Interpreting Ethiopian Culture: Connecting Process, Product, and Artist

January 1st, 1996 | RESEARCH

In this paper, Margaret M. Ropp of the Michigan State University Museum discusses a study that explored visitors' experiences with the exhibit, "Ethiopia: Traditions of Creativity" and the role that the video interpretation played. The exhibition team was concerned that African art is often seen as primitive, anonymous, and devoid of creativity, so they developed individual videos for the 11 featured artists in an effort to counter those stereotypes. The major finding is that the videos helped the visitors who watched them to connect the creative process, the artist and the final product. Visitors also reported that the videos made the people seem more real, personal, and contemporary. A copy of the interview instrument is included in the appendix of this paper.



Team Members

Margaret Ropp, Author, Michigan State University Museum


Identifier Type: issn
Identifier: 1064-5578

Publication: Visitor Studies
Volume: 8
Number: 1
Page(s): 30

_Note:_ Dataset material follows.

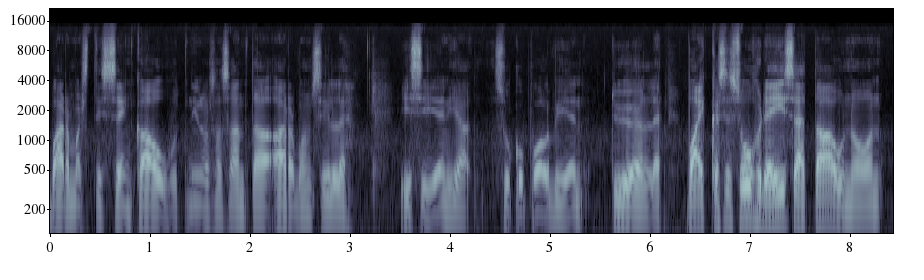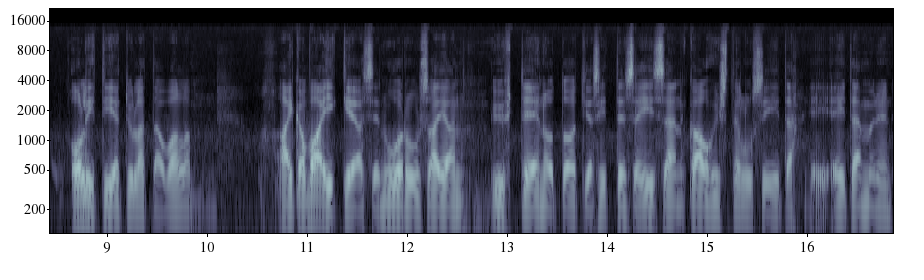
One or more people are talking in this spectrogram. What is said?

Audience: Evaluators | General Public | Museum | ISE Professionals
Discipline: Art | music | theater | Education and learning science | Social science and psychology
Resource Type: Interview Protocol | Peer-reviewed article | Research and Evaluation Instruments | Research Products
Environment Type: Exhibitions | Museum and Science Center Exhibits